What about the hard parts? – Reflection for 26 August 2018
In our Gospel today, those who have been following Jesus become dissatisfied by his teaching. They say to Him, “This is a hard saying; who can listen to it?” When we truly dive into Scripture and allow God’s word to permeate our lives, we too come across passages and teachings that cause us to say, “This is a hard saying; who can listen to it?” How should we respond?Perhaps we can take some instruction from our Gospel to look at some responses.
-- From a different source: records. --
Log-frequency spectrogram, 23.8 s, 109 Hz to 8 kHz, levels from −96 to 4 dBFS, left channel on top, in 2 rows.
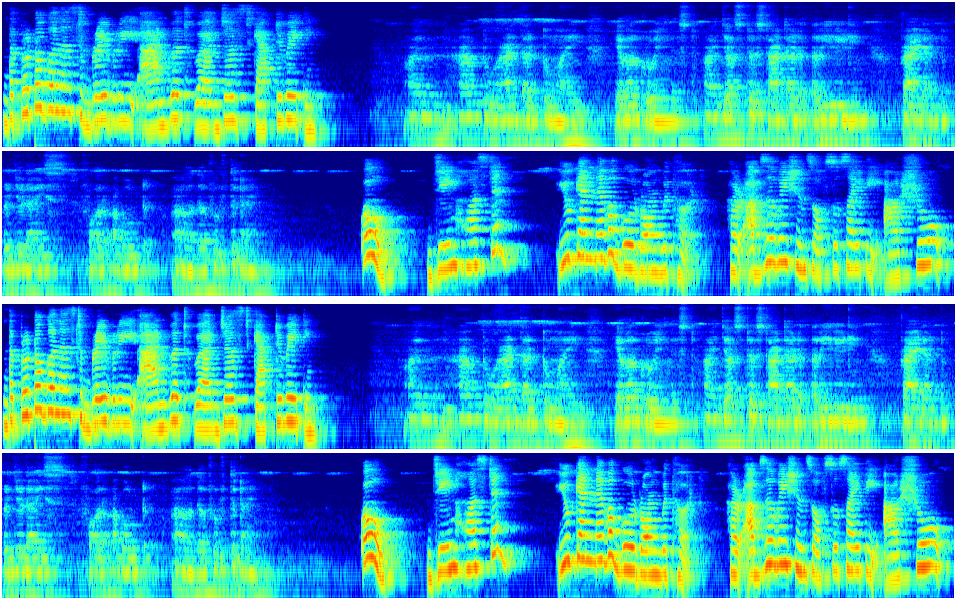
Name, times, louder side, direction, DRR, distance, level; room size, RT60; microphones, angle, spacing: voice 1, 0.0-3.9 16.4-16.7 17.2-18.2 18.8-20.5 21.0-23.6, right 4 dB, 50° right, 0.4 m, -25 dB
voice 2, 5.0-15.3, right 1 dB, 25° right, 1.6 m, -40 dB
5.6 x 5.3 x 4.4 m
head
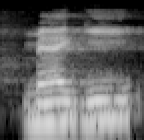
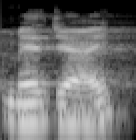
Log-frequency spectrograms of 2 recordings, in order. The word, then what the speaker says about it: Magi: ওই হেনরি রচিত the gift of ম্যাজাই, নট ম্যাগি আর ম্যাগাই, উচ্চারণ হবে ম্যাজাই, গল্পটি তরুণ দম্পতির একে অপরের প্রতি ভালোবাসার চূড়ান্ত দিক নিয়ে আবর্তিত।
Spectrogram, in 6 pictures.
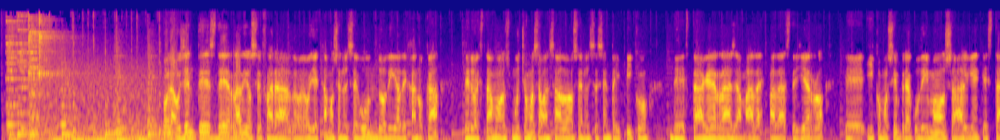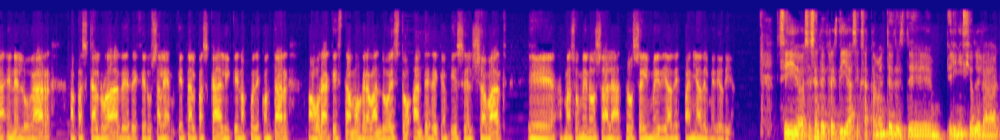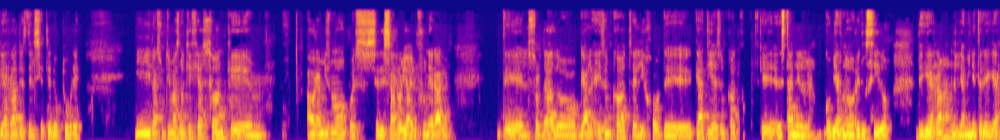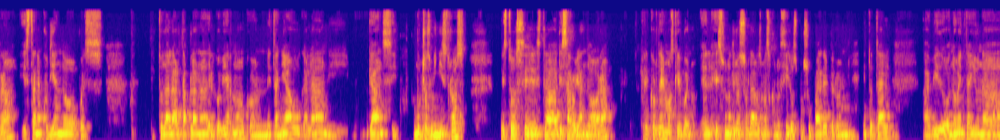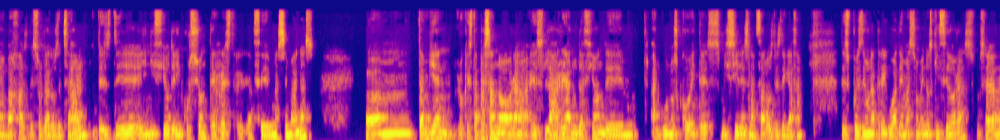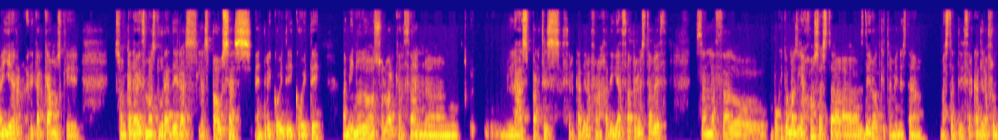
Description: NOTICIAS CON COMENTARIO A DOS – Este segundo día de Janucá nos hace el deseo de que, como en la guerra contra los antiguos griegos, estemos cerca del final de la eliminación de la amenaza de Hamás, aunque últimamente no abunden los milagros.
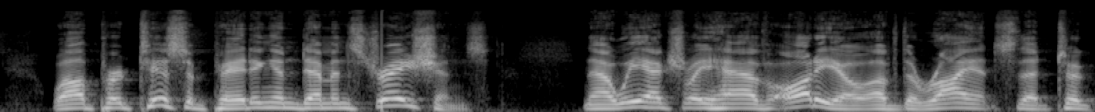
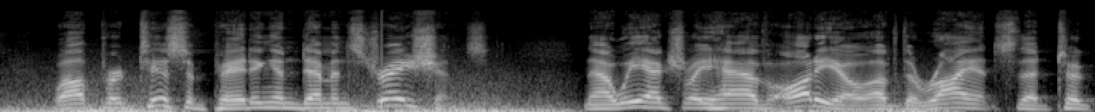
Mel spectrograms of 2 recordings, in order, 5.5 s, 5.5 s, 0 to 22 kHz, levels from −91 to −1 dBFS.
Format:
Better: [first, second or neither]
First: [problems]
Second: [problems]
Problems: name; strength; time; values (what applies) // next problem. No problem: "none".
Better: first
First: none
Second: low rumble; faint; at the start, from 1.5 to 3 s and from 3.5 to 4.5 s; 20 dB below the speech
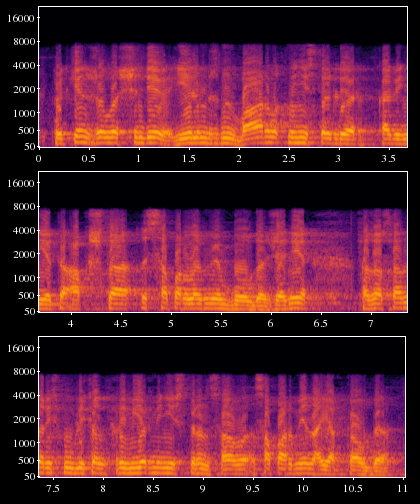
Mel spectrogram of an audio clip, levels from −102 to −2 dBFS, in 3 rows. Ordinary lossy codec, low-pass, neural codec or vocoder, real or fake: Opus, 32 kbps; 7.2 kHz; none; real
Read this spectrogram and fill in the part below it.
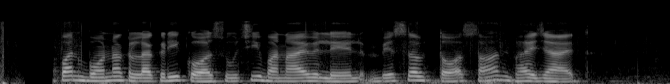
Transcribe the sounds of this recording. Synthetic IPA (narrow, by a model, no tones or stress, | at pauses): əpənbonəkləkɽikɔsut͡ʃibənaebelelbesəbʱt̪ɔsãd͡ʒbʱəjd͡ʒajt̪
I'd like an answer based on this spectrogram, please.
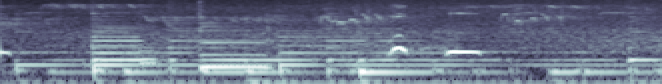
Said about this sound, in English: So come May time, you're desperately trying to fill your pockets with money and make sure you're well fed and not hanging around graveyards. Stay away from graveyards, in case you hear the cuckoo.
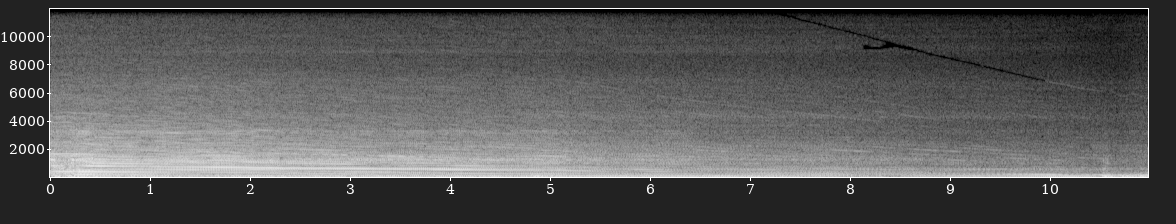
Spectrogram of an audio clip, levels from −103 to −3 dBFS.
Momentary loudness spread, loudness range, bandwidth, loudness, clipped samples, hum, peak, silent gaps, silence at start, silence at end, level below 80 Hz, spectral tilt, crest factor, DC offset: 15 LU; 12 LU; 12 kHz; -17 LUFS; under 0.1%; none; 0 dBFS; none; 0 s; 0 s; -26 dBFS; -6.5 dB/octave; 16 dB; under 0.1%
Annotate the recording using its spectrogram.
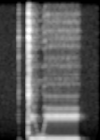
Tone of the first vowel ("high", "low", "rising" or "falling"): low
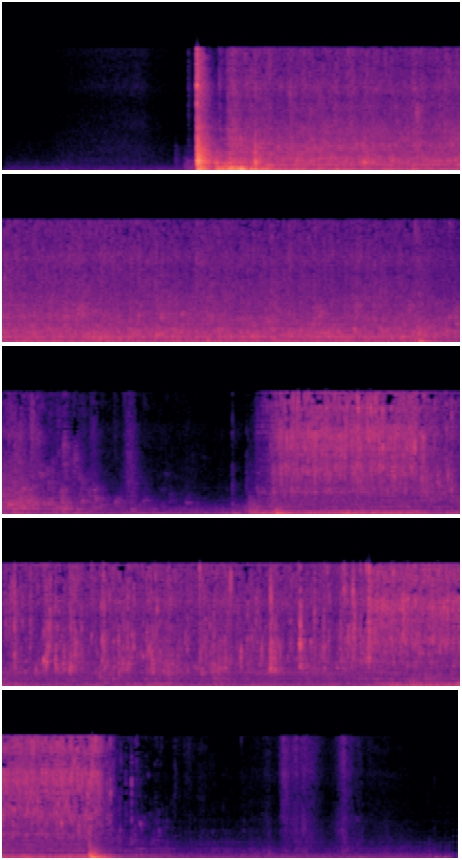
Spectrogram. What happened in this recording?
I flushed the toilet and then open water tap, washy hand and then close tap.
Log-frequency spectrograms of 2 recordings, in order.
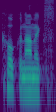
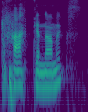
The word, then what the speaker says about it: KÅKÅnomics: So I come from Kilkenomics, and I'm delighted to be at KÅKÅnomics. It's easy to remember. I also know that it's important, that pronunciation. It's not KÄKономicS.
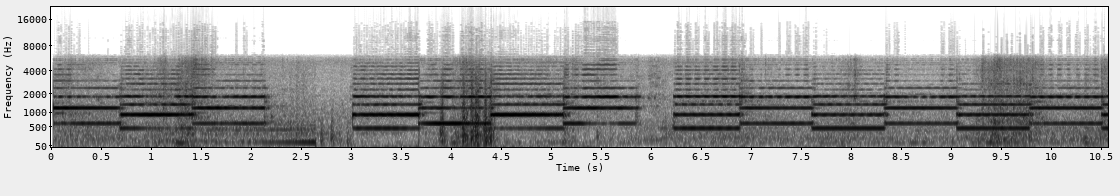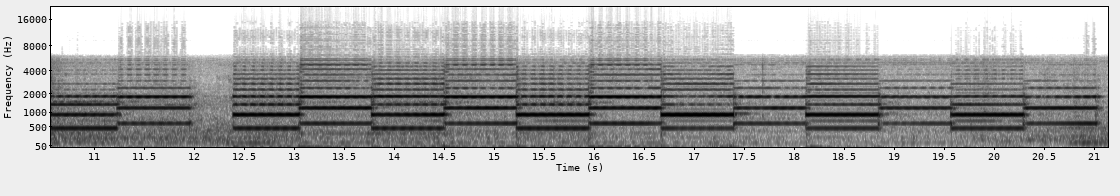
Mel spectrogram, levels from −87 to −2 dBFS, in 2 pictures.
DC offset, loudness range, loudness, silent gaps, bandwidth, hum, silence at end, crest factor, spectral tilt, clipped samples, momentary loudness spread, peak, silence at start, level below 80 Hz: under 0.1%; 3 LU; -4 LUFS; none; 9.8 kHz; none; 0 s; 6 dB; -4 dB/octave; 2%; 6 LU; 0 dBFS; 0.05 s; -38 dBFS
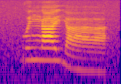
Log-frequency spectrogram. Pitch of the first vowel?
high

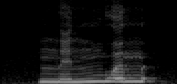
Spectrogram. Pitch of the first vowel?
rising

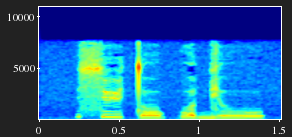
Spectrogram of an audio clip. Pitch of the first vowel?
falling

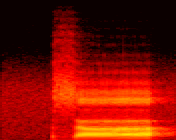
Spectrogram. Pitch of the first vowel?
rising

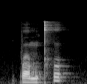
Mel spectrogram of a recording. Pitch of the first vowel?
low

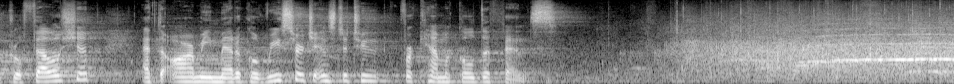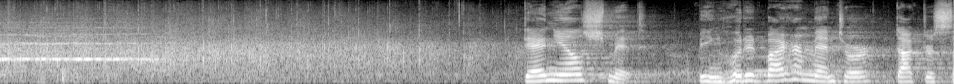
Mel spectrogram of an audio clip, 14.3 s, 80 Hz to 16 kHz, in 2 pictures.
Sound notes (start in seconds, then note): 4.9 applause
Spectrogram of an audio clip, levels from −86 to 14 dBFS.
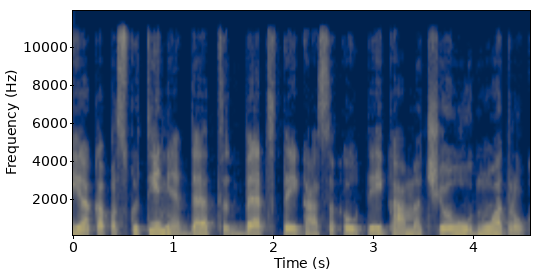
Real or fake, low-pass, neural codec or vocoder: fake; 10.8 kHz; codec, 24 kHz, 3 kbps, HILCodec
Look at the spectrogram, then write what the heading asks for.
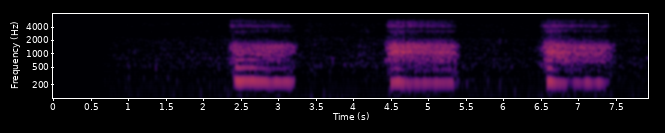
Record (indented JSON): {
  "exhalation_length": "7.9 s",
  "exhalation_amplitude": 1586,
  "exhalation_signal_mean_std_ratio": 0.57,
  "survey_phase": "alpha (2021-03-01 to 2021-08-12)",
  "age": "18-44",
  "gender": "Female",
  "wearing_mask": "No",
  "symptom_cough_any": true,
  "symptom_new_continuous_cough": true,
  "symptom_fever_high_temperature": true,
  "symptom_headache": true,
  "symptom_change_to_sense_of_smell_or_taste": true,
  "symptom_loss_of_taste": true,
  "symptom_onset": "3 days",
  "smoker_status": "Never smoked",
  "respiratory_condition_asthma": false,
  "respiratory_condition_other": false,
  "recruitment_source": "Test and Trace",
  "submission_delay": "2 days",
  "covid_test_result": "Positive",
  "covid_test_method": "RT-qPCR",
  "covid_ct_value": 15.3,
  "covid_ct_gene": "N gene",
  "covid_ct_mean": 16.6,
  "covid_viral_load": "3500000 copies/ml",
  "covid_viral_load_category": "High viral load (>1M copies/ml)"
}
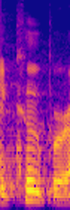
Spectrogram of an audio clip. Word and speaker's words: Cowper: William Cowper said it. And I say Cooper, I'm sorry, that's really the right pronunciation.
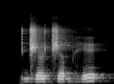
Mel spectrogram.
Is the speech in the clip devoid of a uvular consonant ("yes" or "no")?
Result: yes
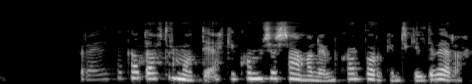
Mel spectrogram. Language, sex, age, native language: Icelandic, female, 30-39, Icelandic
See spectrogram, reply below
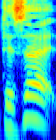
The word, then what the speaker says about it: desert: Dessert, it comes from deserving. So even though it's spelt like desert, he's not saying a desert is like a beggar. He's saying dessert, deservingness, the kind of what we expect to come about.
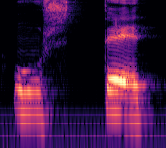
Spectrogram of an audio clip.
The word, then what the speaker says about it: usted: same you have to put the tip of your tongue touching the upper teeth and avoiding to touch the roof of your mouth with your tongue okay usted remember in the third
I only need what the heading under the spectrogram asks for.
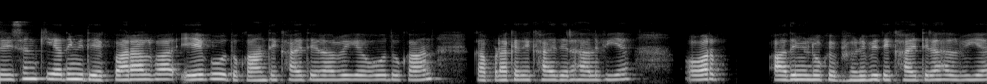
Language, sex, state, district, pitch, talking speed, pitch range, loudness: Bhojpuri, female, Uttar Pradesh, Ghazipur, 215 Hz, 190 wpm, 210-230 Hz, -18 LUFS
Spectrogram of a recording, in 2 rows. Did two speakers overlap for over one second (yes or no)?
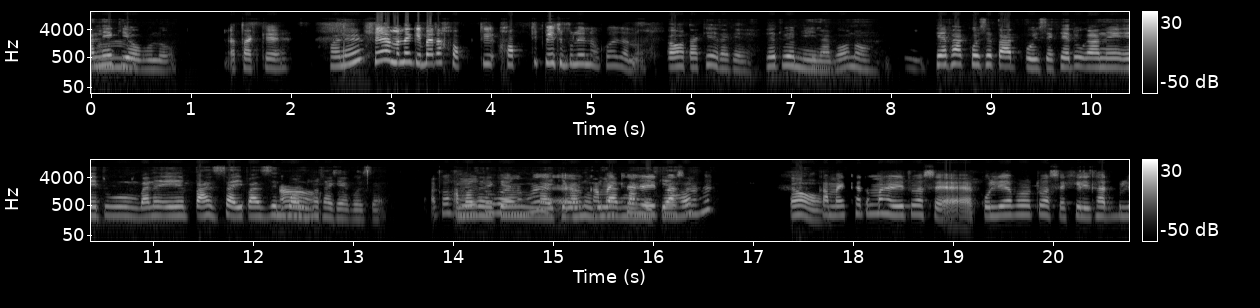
yes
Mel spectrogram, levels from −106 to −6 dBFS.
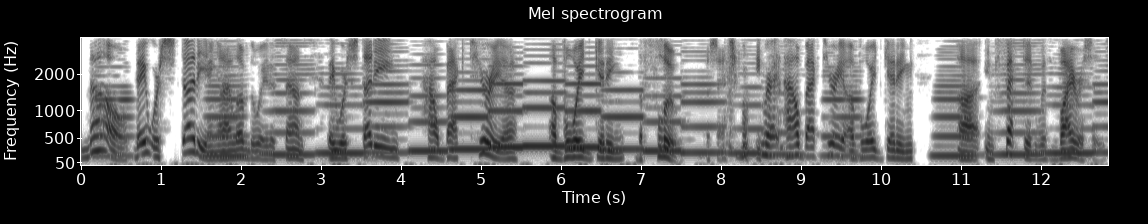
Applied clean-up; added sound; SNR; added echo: classical method Wiener filter.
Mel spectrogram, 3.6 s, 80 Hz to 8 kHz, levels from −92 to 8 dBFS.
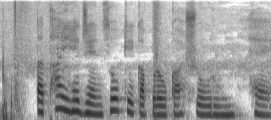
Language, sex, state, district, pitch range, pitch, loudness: Hindi, female, Madhya Pradesh, Katni, 170-220 Hz, 180 Hz, -17 LUFS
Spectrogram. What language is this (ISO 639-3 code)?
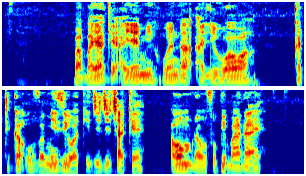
swa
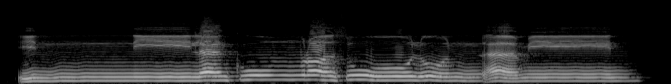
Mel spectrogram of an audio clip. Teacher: inni, 2 harakat wajibul ghunnah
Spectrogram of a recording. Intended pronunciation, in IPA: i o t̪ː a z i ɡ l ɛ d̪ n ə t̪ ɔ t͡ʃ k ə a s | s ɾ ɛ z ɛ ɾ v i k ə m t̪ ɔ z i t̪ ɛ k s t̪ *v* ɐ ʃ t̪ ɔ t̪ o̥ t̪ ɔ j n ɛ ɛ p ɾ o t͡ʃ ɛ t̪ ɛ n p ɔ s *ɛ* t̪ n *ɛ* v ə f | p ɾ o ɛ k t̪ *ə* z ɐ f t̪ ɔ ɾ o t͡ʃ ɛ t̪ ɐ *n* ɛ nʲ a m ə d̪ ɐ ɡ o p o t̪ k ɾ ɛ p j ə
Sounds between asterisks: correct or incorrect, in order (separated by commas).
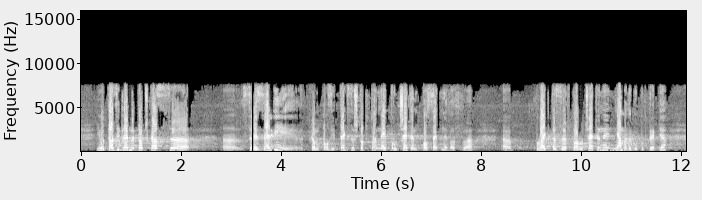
incorrect, correct, correct, correct, correct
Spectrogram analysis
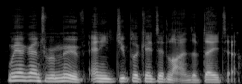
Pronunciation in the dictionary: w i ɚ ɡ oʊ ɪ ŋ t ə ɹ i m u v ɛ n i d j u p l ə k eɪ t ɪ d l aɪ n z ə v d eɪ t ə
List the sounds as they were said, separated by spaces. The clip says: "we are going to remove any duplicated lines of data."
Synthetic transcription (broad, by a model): w i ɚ ɡ oʊ ɪ ŋ t ə ɹ i m u v ɛ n i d j u p l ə k eɪ t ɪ d l aɪ n z ə v d eɪ t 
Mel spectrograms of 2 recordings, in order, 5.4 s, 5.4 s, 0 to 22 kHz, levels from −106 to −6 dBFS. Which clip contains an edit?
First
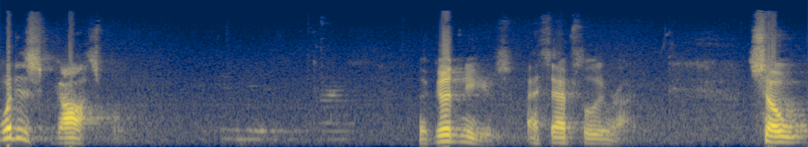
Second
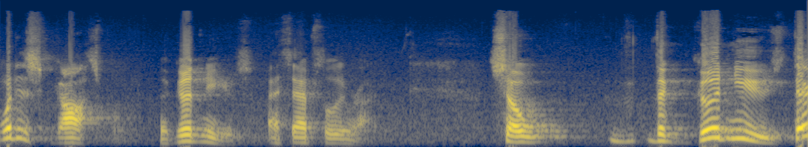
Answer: second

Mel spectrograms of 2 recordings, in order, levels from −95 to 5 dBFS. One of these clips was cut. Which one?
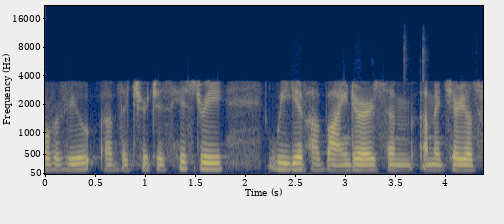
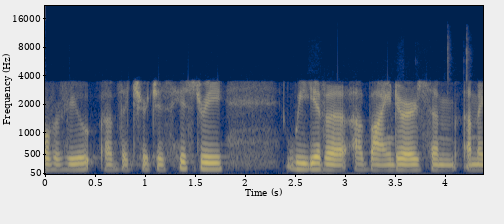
first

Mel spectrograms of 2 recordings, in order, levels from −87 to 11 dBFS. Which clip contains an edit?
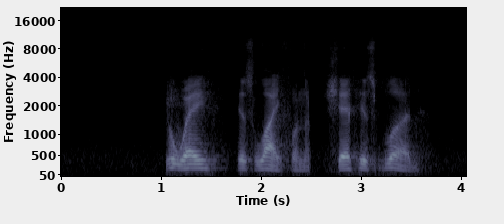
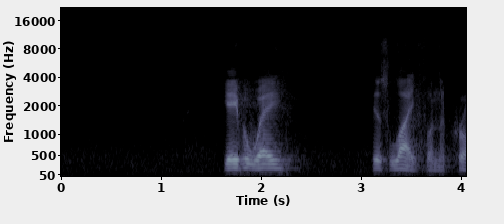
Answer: first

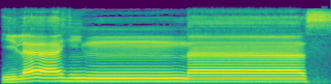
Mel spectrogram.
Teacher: لام کے اوپر کیا ہے؟ کڑی زبر ہے، تو ہم اس کو ایک الف کی مقدار ہم کھینچیں گے، اونچا کریں گے، لمبا کریں گے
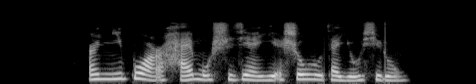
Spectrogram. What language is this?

As Jesus turns to those who are grumbling, he asks, “Do you take offense at this?” One of our first tasks is to truly define what “this” might be. As we come across a difficult passage of Scripture, we need to look at that passage not in isolation but in the context of the particular book, the context of the entire canon of Scripture, and the historical context in which it was written. Some of the difficult passages may not be offensive to us at all once properly understood.
If we are still taking offense at Scripture, we need to look at ourselves. We are usually offended by things that challenge a deeply held belief or value. We can ask ourselves what exactly is being challenged. In today’s Gospel, Jesus has just challenged those around Him saying that they have no life apart from Him. They thought they were alive and Jesus called them dead. That is a pretty big challenge indeed! No wonder they were offended.
The question is how they would respond to this challenge between their understanding and the words of Jesus. We face the same question as we take offense at Scripture. Jesus offers three statements that can help guide us.
“What if you were to see the Son of Man ascending to where he was before?” In other words, if you believe in the life, death, resurrection, and ascension of Jesus the Christ, shouldn’t you also believe what He says? This statement challenges the way we determine truth. Is truth based on our own feelings or understanding, or is truth defined by God. As we realize that Scripture has an authority beyond ourselves, when our beliefs or values are challenged by the Truth in Scripture the challenge becomes, “Do I believe enough in the love of Christ to be changed?”
“The words that I have spoken to you are spirit and life.” This statement draws us into faith as we allow ourselves to be changed at a very deep level by Scripture. It is the promise that even when it may be painful, we are being led to spirit and life.
“No one can come to me unless it is granted him by the Father.” What a relief to know that all this struggle to understand and grow is not up to me. Isaiah reminds us that wisdom, knowledge and understanding are gifts of the Holy Spirit. As we come to these difficult passages, we can pray to the Father for guidance by the Spirit.
Jesus said to the Twelve, “Do you want to go away as well?” Simon Peter answered him, “Lord, to whom shall we go? You have the words of eternal life, and we have believed, and have come to know, that you are the Holy One of God.” I don’t think that the twelve were any less confused by the words of Jesus or any less offended. They simply trusted that Jesus knew what they didn’t and could lead them where they could not go on their own.